“All my sculptures are carved from untreated green wood and can be returned to the Earth at the end of their useful life. My work belongs to a living Earth and returns to nourish the living Earth. This in turn will create room for new voices to speak in form.”

Bailey’s hands-on production methods, such as carving or burning, acknowledge a relationship to craftsmanship and the handmade. His decision to sculpt was initially sparked when he was training as a forester in his twenties, to fund his then painting practice. This was an era in which Dutch elm disease was rampant, providing Bailey with the materials to develop his skills.

“Making sculpture from the timber of a tree quickened my heart; it was a homecoming, a participatory creative way of life I had longed for.”

Known for sculptures encompassing lattice and bold carvings, suggesting natural geometry and cellular systems, Bailey describes his work as a dialogue between his inner and outer landscape. However, although the sculptural forms aim to embody a reminder of our connection to the planet, he does not see himself as particularly part of an artistic or political movement.

“Iʼve never felt that I fitted into an established paradigm. At the beginning of my career I was influenced by land art but found the dissonance between my inner landscape and the formal expectations of the movement alienating.”

His artistic influences have mostly been female creators such as Louise Bourgeois and Ana Mendieta. While the latter, with her exploration of the body in conjunction with the natural processes of environment, communicated comparable areas of meaning, the former shared Bailey’s view of drawing as an act of survival.

As an artist from a working-class family, Bailey is committed to creating accessible work for the public realm, both nationally and internationally. His impressive ‘Tupelo Cloud’ sculpture (2013) has recently been donated, via a private collector, to the Center for Environment and Society at Washington College, Maryland, and will be sited on the shores of Chesapeake Bay. Made with local tupelo and locust wood, the work was created in response to global warming as a physical platform for the solitary observation of Nature.

Meanwhile, Bailey’s present project of a latticework, ‘Fire Seedʼ, for the newly planted North American Prairie landscape at Kew’s Wakehurst site, honours ancient knowledge of working in harmony with the landscape. This is of course appropriately reflected in the approach of the sculptor.

On the role of artist in these troubled times, Bailey says: “The best of art is often triggered by trauma. Creative individuals and communities help to rebuild the world and how we understand it on a daily basis. Whatever we contribute, however small, we may create ripples of change or help to trigger a paradigm shift.”

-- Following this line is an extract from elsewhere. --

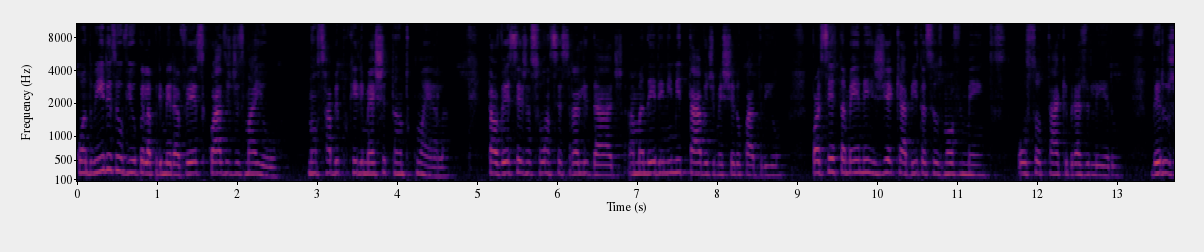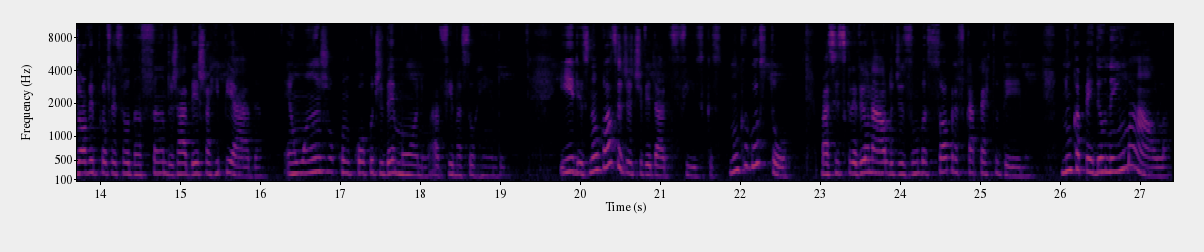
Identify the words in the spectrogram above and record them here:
Quando Iris o viu pela primeira vez, quase desmaiou. Não sabe por que ele mexe tanto com ela. Talvez seja sua ancestralidade, a maneira inimitável de mexer o quadril. Pode ser também a energia que habita seus movimentos, ou o sotaque brasileiro. Ver o jovem professor dançando já a deixa arrepiada. É um anjo com um corpo de demônio, afirma sorrindo. Iris não gosta de atividades físicas, nunca gostou, mas se inscreveu na aula de zumba só para ficar perto dele. Nunca perdeu nenhuma aula,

Walter Bailey’s enchanting sculptures, in addition to his considered and holistic practice within Nature, are indeed indicative of hope and positive possibilities for all.

“Human beings have been caretakers of life’s diversity and can be again,” he asserts.

PL Henderson is an art historian and freelance writer. She curates the Twitter feed @womensart1